Barber’s best political asset is his team, many of whom used to run Gabrielle Giffords’ campaigns.
Primary season has just begun in earnest, but it’s already clear it will take a toll on this Congress.
Exactly six months before Election Day, half of the members on this list face foes from within their own party.
Every name on this list has a 50 percent chance — or more — of not returning to Congress next year. To compose this regular feature, Roll Call’s Politics Team examines every aspect of a member’s re-election prospects: district composition, campaign operation, fundraising, quality of opponent and recent performance.
Another incumbent to watch is Rep. John Conyers Jr., who could easily make this list if he is forced to run a write-in campaign or seek office as an independent — the Michigan Democrat may have insufficient signatures to get on the primary ballot.
The following vulnerable members are listed in alphabetical order.
He’s a wanted man: This freshman has challenges from the left and the right in the 11th District.

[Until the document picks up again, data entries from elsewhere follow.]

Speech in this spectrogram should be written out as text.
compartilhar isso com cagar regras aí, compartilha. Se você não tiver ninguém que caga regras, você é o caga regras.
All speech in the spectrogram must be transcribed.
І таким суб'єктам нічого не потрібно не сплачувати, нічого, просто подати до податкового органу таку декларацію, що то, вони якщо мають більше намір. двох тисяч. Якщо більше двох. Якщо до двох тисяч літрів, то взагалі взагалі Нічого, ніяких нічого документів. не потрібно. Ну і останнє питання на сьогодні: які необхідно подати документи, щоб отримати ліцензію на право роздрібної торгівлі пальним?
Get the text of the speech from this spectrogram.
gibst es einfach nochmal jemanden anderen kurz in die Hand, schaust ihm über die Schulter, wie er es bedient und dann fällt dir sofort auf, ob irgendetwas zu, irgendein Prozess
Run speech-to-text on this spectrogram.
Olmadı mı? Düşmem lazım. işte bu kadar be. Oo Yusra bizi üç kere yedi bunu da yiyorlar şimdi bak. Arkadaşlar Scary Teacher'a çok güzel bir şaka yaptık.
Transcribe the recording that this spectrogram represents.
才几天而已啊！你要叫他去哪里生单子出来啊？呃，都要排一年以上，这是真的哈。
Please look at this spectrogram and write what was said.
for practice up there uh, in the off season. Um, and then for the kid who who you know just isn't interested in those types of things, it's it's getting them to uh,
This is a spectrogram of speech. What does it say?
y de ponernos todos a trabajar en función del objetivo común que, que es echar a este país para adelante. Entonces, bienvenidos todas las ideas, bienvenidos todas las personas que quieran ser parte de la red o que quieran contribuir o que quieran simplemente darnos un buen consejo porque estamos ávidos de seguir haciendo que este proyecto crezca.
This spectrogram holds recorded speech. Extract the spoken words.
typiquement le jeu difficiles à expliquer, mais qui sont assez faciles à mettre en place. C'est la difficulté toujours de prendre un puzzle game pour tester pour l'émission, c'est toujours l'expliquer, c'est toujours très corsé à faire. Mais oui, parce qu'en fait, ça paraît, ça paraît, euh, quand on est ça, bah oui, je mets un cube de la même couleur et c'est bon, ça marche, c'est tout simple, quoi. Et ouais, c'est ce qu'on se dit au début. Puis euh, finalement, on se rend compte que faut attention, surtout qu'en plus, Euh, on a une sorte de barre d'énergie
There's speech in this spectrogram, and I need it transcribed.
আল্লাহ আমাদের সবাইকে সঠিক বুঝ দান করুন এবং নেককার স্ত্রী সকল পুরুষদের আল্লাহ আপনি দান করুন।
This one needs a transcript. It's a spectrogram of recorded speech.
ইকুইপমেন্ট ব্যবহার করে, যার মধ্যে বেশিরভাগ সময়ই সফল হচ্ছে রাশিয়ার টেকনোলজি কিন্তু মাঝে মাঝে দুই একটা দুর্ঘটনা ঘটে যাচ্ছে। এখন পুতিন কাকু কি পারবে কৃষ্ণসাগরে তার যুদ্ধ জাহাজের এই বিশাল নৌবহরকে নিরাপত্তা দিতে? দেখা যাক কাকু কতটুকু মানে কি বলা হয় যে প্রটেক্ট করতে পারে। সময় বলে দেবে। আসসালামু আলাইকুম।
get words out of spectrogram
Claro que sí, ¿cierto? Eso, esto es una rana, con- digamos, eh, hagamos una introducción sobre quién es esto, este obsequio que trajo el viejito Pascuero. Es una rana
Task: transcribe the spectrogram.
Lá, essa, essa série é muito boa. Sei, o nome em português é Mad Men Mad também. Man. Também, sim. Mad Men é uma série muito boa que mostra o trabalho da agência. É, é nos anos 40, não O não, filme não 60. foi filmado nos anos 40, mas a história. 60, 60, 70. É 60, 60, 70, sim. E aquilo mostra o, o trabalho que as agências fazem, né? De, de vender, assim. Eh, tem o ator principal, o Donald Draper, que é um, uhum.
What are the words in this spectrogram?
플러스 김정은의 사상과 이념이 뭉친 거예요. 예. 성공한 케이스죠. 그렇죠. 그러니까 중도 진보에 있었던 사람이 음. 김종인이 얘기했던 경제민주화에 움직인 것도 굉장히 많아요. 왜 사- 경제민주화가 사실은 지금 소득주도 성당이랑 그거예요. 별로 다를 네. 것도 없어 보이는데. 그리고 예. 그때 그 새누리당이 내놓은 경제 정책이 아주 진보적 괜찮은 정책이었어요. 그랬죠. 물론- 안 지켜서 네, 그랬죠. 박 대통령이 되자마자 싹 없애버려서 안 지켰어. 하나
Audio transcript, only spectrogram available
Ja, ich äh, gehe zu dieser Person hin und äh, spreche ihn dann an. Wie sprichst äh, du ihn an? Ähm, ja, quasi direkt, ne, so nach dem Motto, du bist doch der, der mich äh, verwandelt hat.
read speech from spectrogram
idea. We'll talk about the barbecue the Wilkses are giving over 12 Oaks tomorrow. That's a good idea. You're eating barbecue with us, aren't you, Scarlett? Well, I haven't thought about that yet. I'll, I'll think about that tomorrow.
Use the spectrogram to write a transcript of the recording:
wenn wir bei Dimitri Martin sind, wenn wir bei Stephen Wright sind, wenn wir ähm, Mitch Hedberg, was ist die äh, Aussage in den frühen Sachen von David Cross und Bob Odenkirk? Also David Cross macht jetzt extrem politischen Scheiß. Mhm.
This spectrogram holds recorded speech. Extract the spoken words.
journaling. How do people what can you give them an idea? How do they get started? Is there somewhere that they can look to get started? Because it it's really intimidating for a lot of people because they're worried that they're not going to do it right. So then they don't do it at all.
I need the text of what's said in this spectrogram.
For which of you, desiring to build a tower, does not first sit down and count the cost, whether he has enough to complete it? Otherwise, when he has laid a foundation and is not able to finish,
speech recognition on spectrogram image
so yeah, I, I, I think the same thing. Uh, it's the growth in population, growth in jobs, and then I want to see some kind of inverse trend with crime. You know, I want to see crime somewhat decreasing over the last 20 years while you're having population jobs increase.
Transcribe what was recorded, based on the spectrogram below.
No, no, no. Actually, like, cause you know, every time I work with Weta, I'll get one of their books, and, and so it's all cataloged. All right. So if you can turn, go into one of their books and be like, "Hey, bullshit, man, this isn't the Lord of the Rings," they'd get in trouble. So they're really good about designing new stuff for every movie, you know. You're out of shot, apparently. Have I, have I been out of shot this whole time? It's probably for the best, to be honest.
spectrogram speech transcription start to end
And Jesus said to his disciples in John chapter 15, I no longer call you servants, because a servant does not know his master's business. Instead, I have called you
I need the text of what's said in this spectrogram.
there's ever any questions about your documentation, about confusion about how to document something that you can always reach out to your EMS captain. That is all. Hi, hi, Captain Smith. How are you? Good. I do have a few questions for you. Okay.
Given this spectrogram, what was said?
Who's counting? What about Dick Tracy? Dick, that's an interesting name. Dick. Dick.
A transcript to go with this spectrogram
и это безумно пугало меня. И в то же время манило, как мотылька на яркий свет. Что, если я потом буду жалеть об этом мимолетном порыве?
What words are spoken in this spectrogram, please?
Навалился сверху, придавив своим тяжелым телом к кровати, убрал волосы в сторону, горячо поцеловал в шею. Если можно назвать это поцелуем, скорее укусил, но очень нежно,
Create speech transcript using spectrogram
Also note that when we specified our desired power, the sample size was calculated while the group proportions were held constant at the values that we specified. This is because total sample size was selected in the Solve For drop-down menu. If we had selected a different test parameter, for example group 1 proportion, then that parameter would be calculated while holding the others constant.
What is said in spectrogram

His GOP opponent and top competition, attorney David Trott, first hit the television airwaves months before the Aug. 5 primary. Democrats vying for the nod include former State Department adviser Bobby McKenzie and wealthy urologist Anil Kumar.
So far, Bentivolio hasn’t accumulated the means to fend off two rounds of attacks. He banked $129,000 after the first quarter — just 7 percent of his opponents’ combined cash.
Rep. Elijah Cummings, D-Md., right, hugs Harold Schaitberger, General President of the International Association of Fire Fighters, after the Congressman spoke at the IAFF's Legislative Conference General Session at the Hyatt Regency on Capitol Hill, March 9, 2015. The day featured addresses by members of Congress and Vice President Joe Biden.